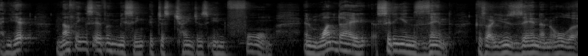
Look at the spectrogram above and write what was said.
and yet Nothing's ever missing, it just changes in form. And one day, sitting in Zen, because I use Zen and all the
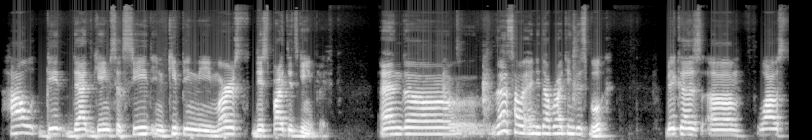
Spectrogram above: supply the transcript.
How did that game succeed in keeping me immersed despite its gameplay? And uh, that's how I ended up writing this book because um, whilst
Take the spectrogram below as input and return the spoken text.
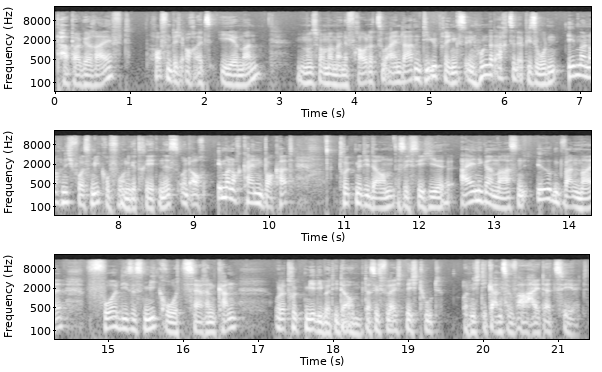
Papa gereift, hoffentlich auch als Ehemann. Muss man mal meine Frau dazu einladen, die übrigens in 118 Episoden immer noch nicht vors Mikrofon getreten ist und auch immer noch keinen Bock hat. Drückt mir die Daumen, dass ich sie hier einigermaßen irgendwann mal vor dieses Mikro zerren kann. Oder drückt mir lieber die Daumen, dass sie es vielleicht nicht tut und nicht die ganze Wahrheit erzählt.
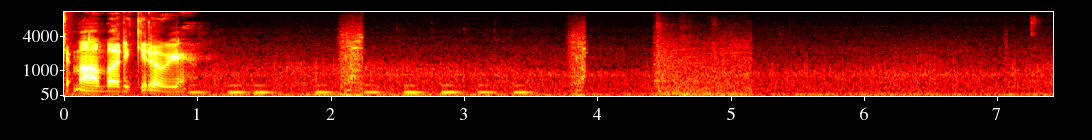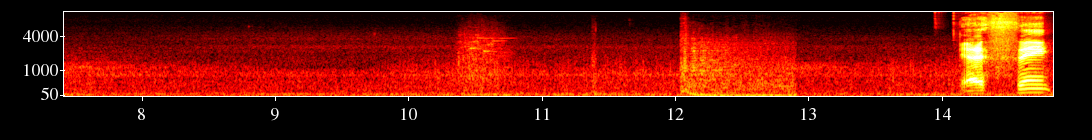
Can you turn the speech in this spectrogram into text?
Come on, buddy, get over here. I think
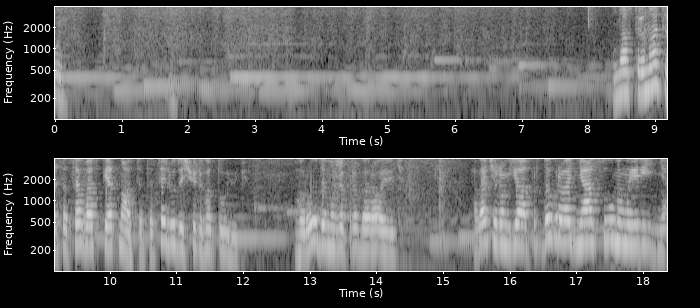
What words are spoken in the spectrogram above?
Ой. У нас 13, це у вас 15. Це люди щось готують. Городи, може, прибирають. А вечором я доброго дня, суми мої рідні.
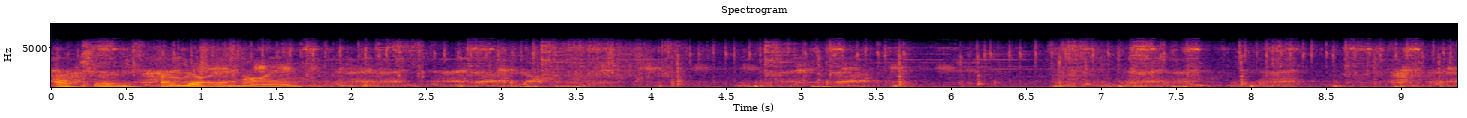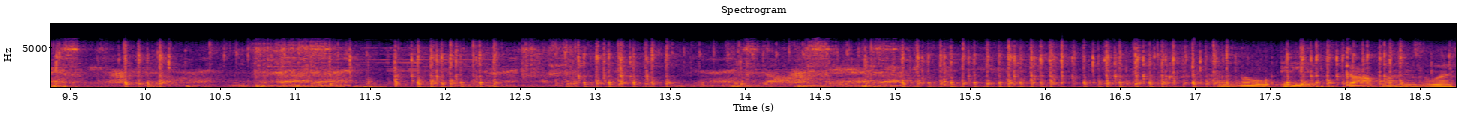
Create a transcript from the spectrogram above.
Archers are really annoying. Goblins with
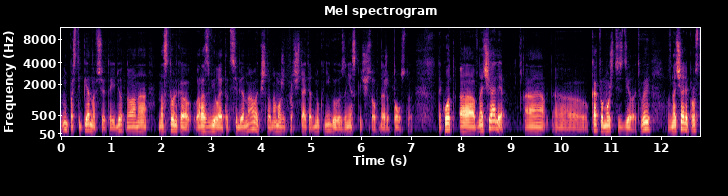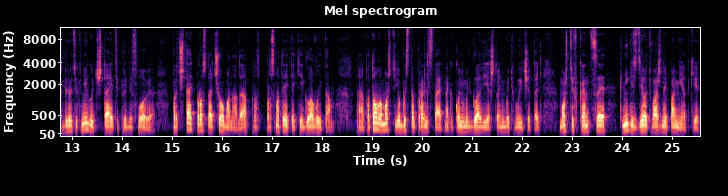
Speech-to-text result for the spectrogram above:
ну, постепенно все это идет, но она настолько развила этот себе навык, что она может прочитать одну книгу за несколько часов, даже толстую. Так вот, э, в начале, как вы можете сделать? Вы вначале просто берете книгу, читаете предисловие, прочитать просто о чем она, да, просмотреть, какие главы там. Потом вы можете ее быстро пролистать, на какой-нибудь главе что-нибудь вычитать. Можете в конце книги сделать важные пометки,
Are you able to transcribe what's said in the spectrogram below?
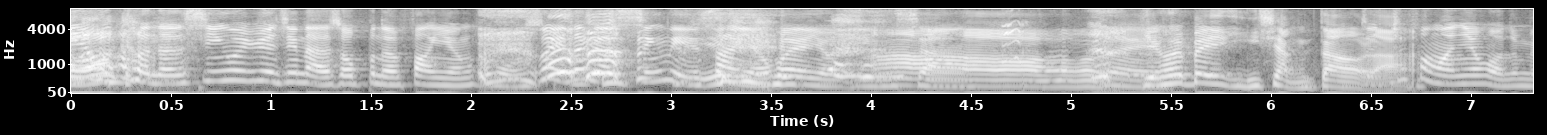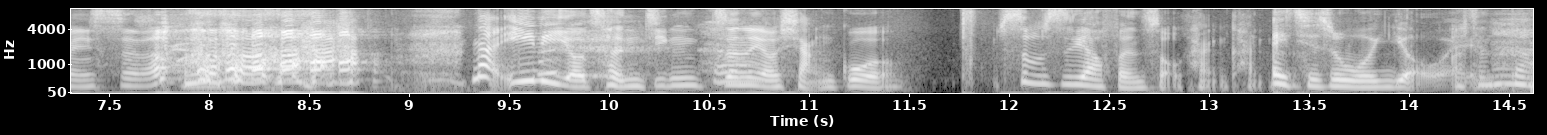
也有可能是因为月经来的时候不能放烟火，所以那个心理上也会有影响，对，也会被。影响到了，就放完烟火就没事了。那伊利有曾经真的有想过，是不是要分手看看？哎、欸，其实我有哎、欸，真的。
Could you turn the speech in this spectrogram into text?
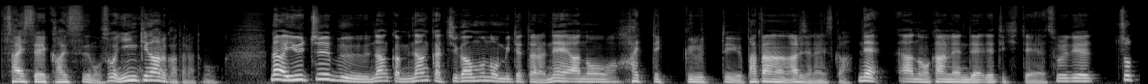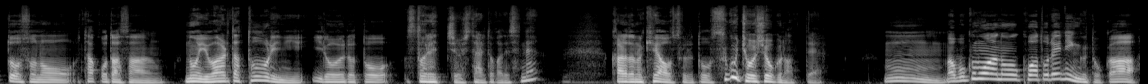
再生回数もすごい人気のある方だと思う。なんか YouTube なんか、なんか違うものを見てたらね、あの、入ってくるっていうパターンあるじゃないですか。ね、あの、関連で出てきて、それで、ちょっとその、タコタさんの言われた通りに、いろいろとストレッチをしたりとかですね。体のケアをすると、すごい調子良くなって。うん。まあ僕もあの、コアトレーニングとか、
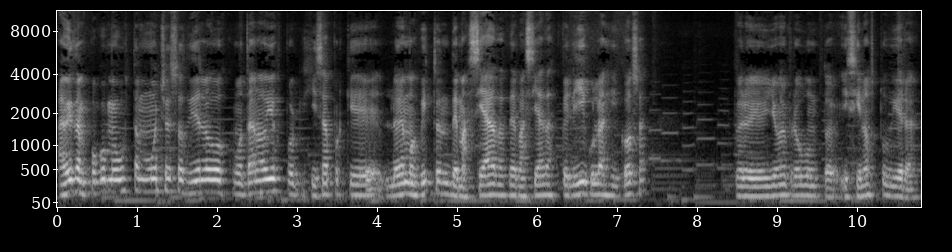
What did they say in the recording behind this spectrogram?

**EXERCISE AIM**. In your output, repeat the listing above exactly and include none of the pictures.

**ANSWER TO THE EXERCISE**.
Look at the spectrogram above and write what was said.
and yet Nothing's ever missing, it just changes in form. And one day, sitting in Zen, because I use Zen and all the
Spectrogram above: supply the transcript.
How did that game succeed in keeping me immersed despite its gameplay? And uh, that's how I ended up writing this book because um, whilst
Take the spectrogram below as input and return the spoken text.
Papa gereift, hoffentlich auch als Ehemann. Muss man mal meine Frau dazu einladen, die übrigens in 118 Episoden immer noch nicht vors Mikrofon getreten ist und auch immer noch keinen Bock hat. Drückt mir die Daumen, dass ich sie hier einigermaßen irgendwann mal vor dieses Mikro zerren kann. Oder drückt mir lieber die Daumen, dass sie es vielleicht nicht tut und nicht die ganze Wahrheit erzählt.
Can you turn the speech in this spectrogram into text?
Come on, buddy, get over here. I think
What words are spoken in the spectrogram above?
Ой. У нас 13, це у вас 15. Це люди щось готують. Городи, може, прибирають. А вечором я доброго дня, суми мої рідні.
Create a transcript from the spectrogram above.
Archers are really annoying. Goblins with
Speech-to-text result for the spectrogram above:
ну, постепенно все это идет, но она настолько развила этот себе навык, что она может прочитать одну книгу за несколько часов, даже толстую. Так вот, э, в начале, как вы можете сделать? Вы вначале просто берете книгу, читаете предисловие, прочитать просто о чем она, да, просмотреть, какие главы там. Потом вы можете ее быстро пролистать, на какой-нибудь главе что-нибудь вычитать. Можете в конце книги сделать важные пометки,
Are you able to transcribe what's said in the spectrogram below?
也有可能是因为月经来的时候不能放烟火，所以那个心理上也会有影响，对，也会被。影响到了，就放完烟火就没事了。那伊利有曾经真的有想过，是不是要分手看看？哎、欸，其实我有哎、欸，真的。
Could you turn the speech in this spectrogram into text?
再生回数もすごい人気のある方だと思う。なんか YouTube なんか、なんか違うものを見てたらね、あの、入ってくるっていうパターンあるじゃないですか。ね、あの、関連で出てきて、それで、ちょっとその、タコタさんの言われた通りに、いろいろとストレッチをしたりとかですね。体のケアをすると、すごい調子良くなって。うん。まあ僕もあの、コアトレーニングとか、
What did they say in the recording behind this spectrogram?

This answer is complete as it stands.